EXTRACTED MATERIAL: Begin

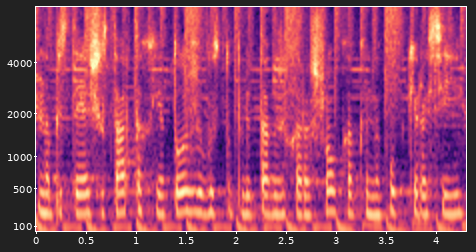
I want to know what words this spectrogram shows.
на предстоящих стартах я тоже выступлю так же хорошо, как и на Кубке России.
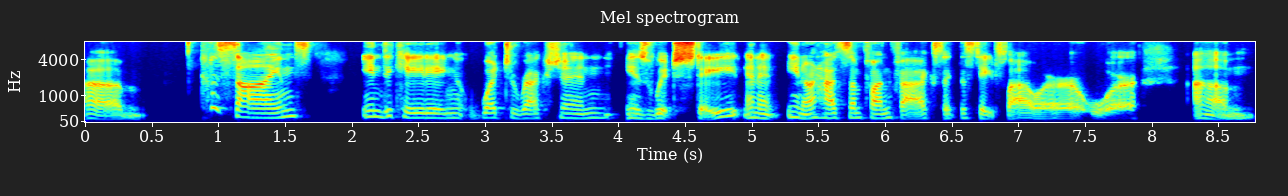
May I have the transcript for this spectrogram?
um, kind of signs indicating what direction is which state. And it you know it has some fun facts like the state flower or um,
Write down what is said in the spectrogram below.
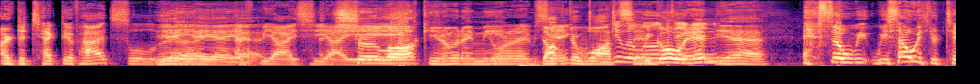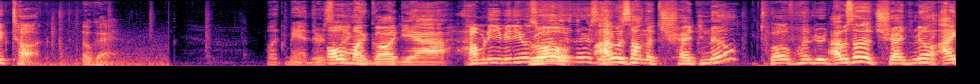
our detective hats a little bit Yeah, of yeah, yeah, yeah. FBI CIA Sherlock. You know what I mean? You know what I'm Doctor saying? Watson. Do a we little go digging. in yeah. so we, we start with your TikTok okay Like man, there's Oh like- my god, yeah. How many videos? Bro, were there? There's I was on the treadmill. twelve hundred. I was on the treadmill. I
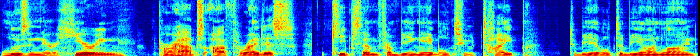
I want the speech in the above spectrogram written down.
losing their hearing, perhaps arthritis keeps them from being able to type, to be able to be online.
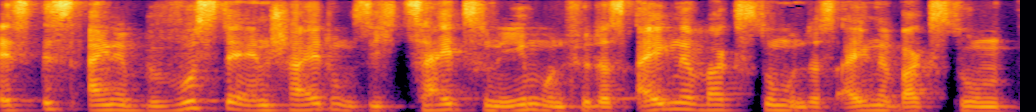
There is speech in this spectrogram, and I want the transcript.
es ist eine bewusste Entscheidung, sich Zeit zu nehmen und für das eigene Wachstum und das eigene Wachstum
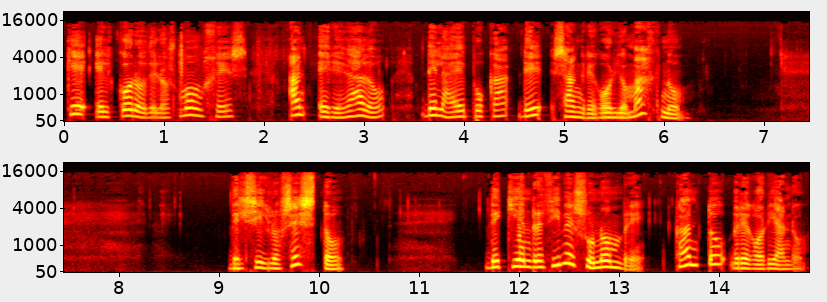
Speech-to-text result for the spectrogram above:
que el coro de los monjes han heredado de la época de San Gregorio Magno, del siglo VI, de quien recibe su nombre, canto gregoriano.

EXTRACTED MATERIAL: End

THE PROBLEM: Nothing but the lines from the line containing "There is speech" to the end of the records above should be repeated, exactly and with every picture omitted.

ANSWER AREA:
There is speech in this spectrogram, and I want the transcript.
es ist eine bewusste Entscheidung, sich Zeit zu nehmen und für das eigene Wachstum und das eigene Wachstum
Speech-to-text result for the spectrogram above:
que el coro de los monjes han heredado de la época de San Gregorio Magno, del siglo VI, de quien recibe su nombre, canto gregoriano.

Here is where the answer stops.